Hanging Rock residents are hopeful their voice has been heard with plans for a luxury ‘gated seniors community’ in their backyard sent back to the developer with recommendations from the State Government’s planning panel.
Rob Murray from ‘Friends of Hanging Rock’ says, “The result was quite incredible – after two hours deliberation the Joint Regional Planning Panel (JRPP) returned to deliver a stunning rebuke to the developers,” he says.
The JRPP held a community hearing last month in Batemans Bay, and while supportive of the general idea of a seniors living development in the area, the panel deferred rather than reject the development application (DA), with a list of things to be addressed before and the DA can be lodged again.
Height, flood mitigation, open space, bulk and scale, traffic, vegetation, landscaping, privacy, and architectural merit were some of the points raised by the JRPP, “a very long and extensive list of concerns,” Mr Murray says.
Hanging Rock is a long-established cul de sac suburb of 150 odd homes bounded by sporting fields and the ocean, south of Batemans Bay.
Marketed as ‘The Estuary‘ the proposed development would replace and dwarf the adjoining Coachhouse Marina Resort. The concept plan features 210 serviced self care dwellings, a 150-bed residential aged care facility, and 128 medium density residential apartments.
“An over 55 gated community with luxurious apartments with large balconies, basement parking and breathtaking views. Featuring a café, restaurant and exceptional community facilities with a rooftop pool and BBQ area,” the development’s website reads.
“A waterfront boardwalk around The Estuary from Beach Road to the break-wall will provide residents and visitors of Batemans Bay a beautiful walkway to Corrigans Beach and Hanging Rock. This boardwalk will also provide an alternative entry to The Estuary’s waterfront restaurant and café which will be open to the public.”
‘Friends of Hanging Rock’ say they are not against the development but feel let down by a lack of consultation.
Mr Murray is disappointed the Mayor and councillors didn’t engage with him through the development approval process.
“The Mayor would not even speak with me siting a conflict of interest, we received no support, no guidance, we as residents and ratepayers were abandoned by our elected officials.”

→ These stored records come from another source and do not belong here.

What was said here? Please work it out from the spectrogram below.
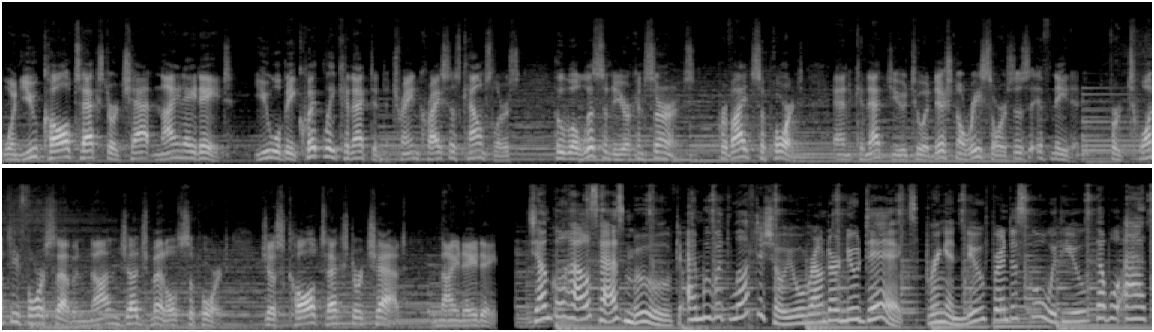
When you call, text, or chat 988, you will be quickly connected to trained crisis counselors who will listen to your concerns, provide support, and connect you to additional resources if needed. For 24 7 non judgmental support, just call, text, or chat 988. Jungle House has moved, and we would love to show you around our new digs. Bring a new friend to school with you that will add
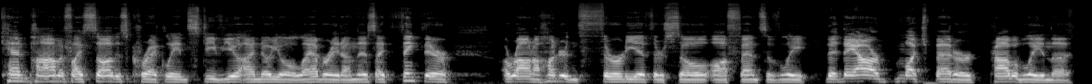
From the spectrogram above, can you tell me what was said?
KenPom, if I saw this correctly, and Steve, you, I know you'll elaborate on this. I think they're around 130th or so offensively. That they are much better, probably in the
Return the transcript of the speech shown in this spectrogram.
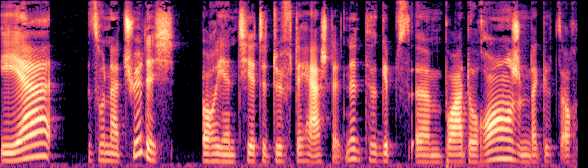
eher so natürlich orientierte Düfte herstellt. Ne? Da gibt's ähm, Bois d'Orange und da gibt's auch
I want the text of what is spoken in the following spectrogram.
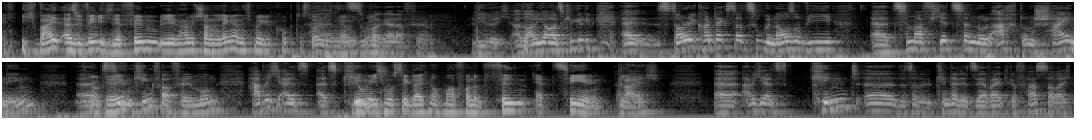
Ich, ich weiß, also wirklich, der Film, den habe ich schon länger nicht mehr geguckt, das weiß ich gar ein nicht super mehr. geiler Film. Liebe ich. Also habe ich auch als Kind geliebt. Äh, Story-Kontext dazu, genauso wie äh, Zimmer 1408 und Shining, äh, Okay. Stephen King-Verfilmung, habe ich als, als Kind. Junge, ich muss dir gleich nochmal von einem Film erzählen, gleich. Äh, habe ich als Kind, äh, das Kind hat jetzt sehr weit gefasst, da war ich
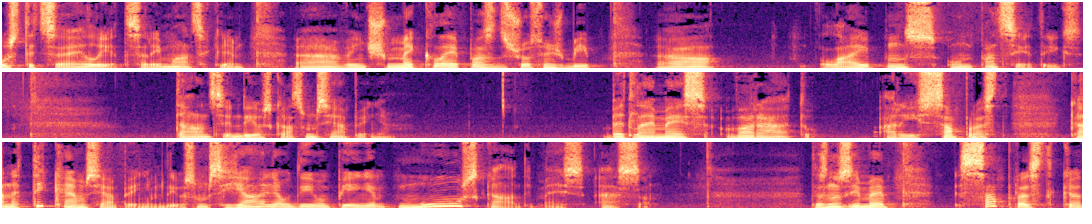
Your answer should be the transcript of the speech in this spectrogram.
uzticēja lietas arī mācekļiem. E, viņš meklēja pazudušos, viņš bija e, laipns un pacietīgs. Tāds ir Dievs, kāds mums jāpieņem. Bet, lai mēs varētu arī saprast, ka ne tikai mums jāpieņem Dievs, mums jāļauj Dievam pieņemt mūs, kādi mēs esam. Tas nozīmē, saprast, ka,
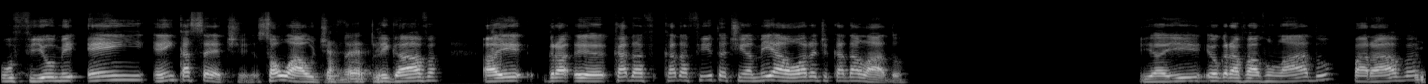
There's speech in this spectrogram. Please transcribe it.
o filme em, em cassete, só o áudio, né? cassete. Ligava, aí gra- eh, cada, cada fita tinha meia hora de cada lado. E aí eu gravava um lado, parava,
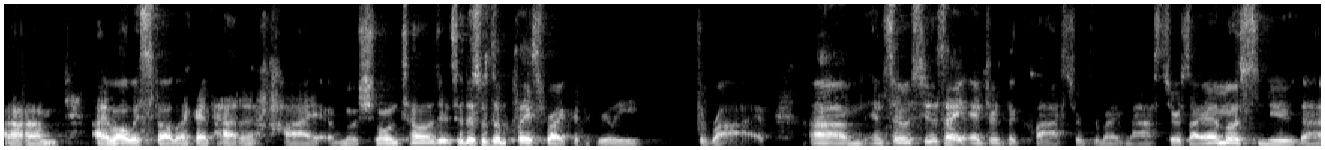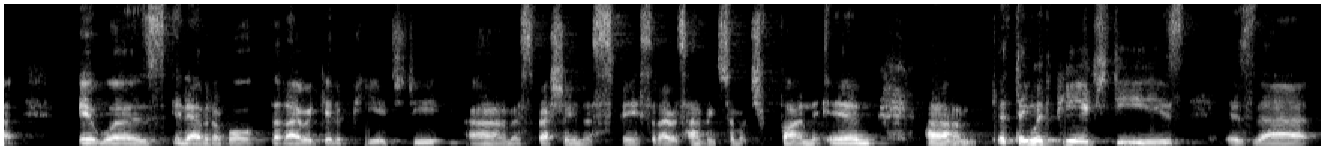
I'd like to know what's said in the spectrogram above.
Um, I've always felt like I've had a high emotional intelligence. So this was a place where I could really thrive. Um, and so as soon as I entered the classroom for my master's, I almost knew that it was inevitable that I would get a PhD, um, especially in the space that I was having so much fun in. Um, the thing with PhDs is that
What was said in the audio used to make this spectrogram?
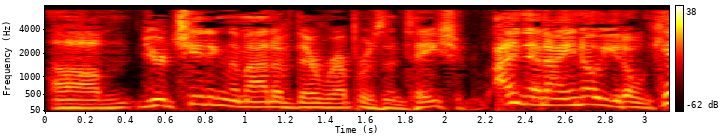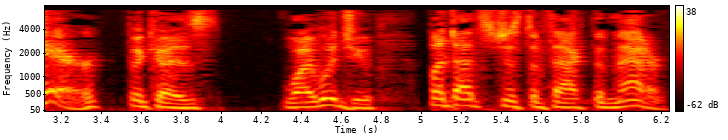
Um, you're cheating them out of their representation. And, and I know you don't care because why would you? But that's just a fact of the matter.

In addressing Mr Murray’s criticism, Council’s General Manager Dr Catherine Dale explains that councillors are not permitted to weigh in on decisions before the planning panel.
“The Coachhouse development was considered by the NSW Government’s Southern Joint Planning Panel, not Council,” she says.
“Developments valued over $30 million are required to be assessed by a planning panel and councillors have no role to play, in fact, it would be a breach of the Code of Conduct if they were to attempt to influence or direct a decision of staff.”
Dr Dale added that Mayor Liz Innes declared a conflict of interest in the matter, “this is entirely appropriate and a requirement of elected officials.”
The proponents of The Estuary are the Sydney based, Global Lifestyle Developments, Managing Director, Brian Brown says “all concerns of the residents have been addressed and where possible our plans have been amended to address them.”
“Our neighbours have put up a good fight and engaged specialists who continually ask for clarification of reports and questioning everything.
“The Joint Regional Planning Panel are making sure all of the neighbours concerns are being answered.
“Some modifications to our plans are being sort which we are considering now,” Mr Brown says.
Via Council, the JRPP received 126 submissions which included 95 objections and 31 in favour.
Council’s Director of Planning and Sustainability, Lindsay Usher says a detailed assessment by Council staff was carried out after receiving the DA in November last year.
“Council assessed the application in accordance with its own and NSW Government policy and a detailed assessment report, considering issues raised in submissions from the community, was supplied to the JRPP for their consideration.”
Mr Murray says he is hopeful for a positive outcome.
“At no time did we as a group ever campaign against development but we are vehemently opposed to ugly, huge and inappropriate development – simple.
“Pretty much all the well structured and common-sense concerns that the community presented were taken on board by the JRPP.
“Make no mistake the site in question is a premium tourism zoned, flood prone, waterfront site which the developer proposed to cover with a nursing home and 20 huge rectangular, concrete blocks – a disaster for the next 50 years not just today.
“Now we wait and see what happens next. What has come out of this so far is – thank God for the independent JRPP.”
All the reports and submissions to the JRPP as well as sound recordings of hearings are available on the Panel’s website.
The Aboriginal Land Council was contacted for comment.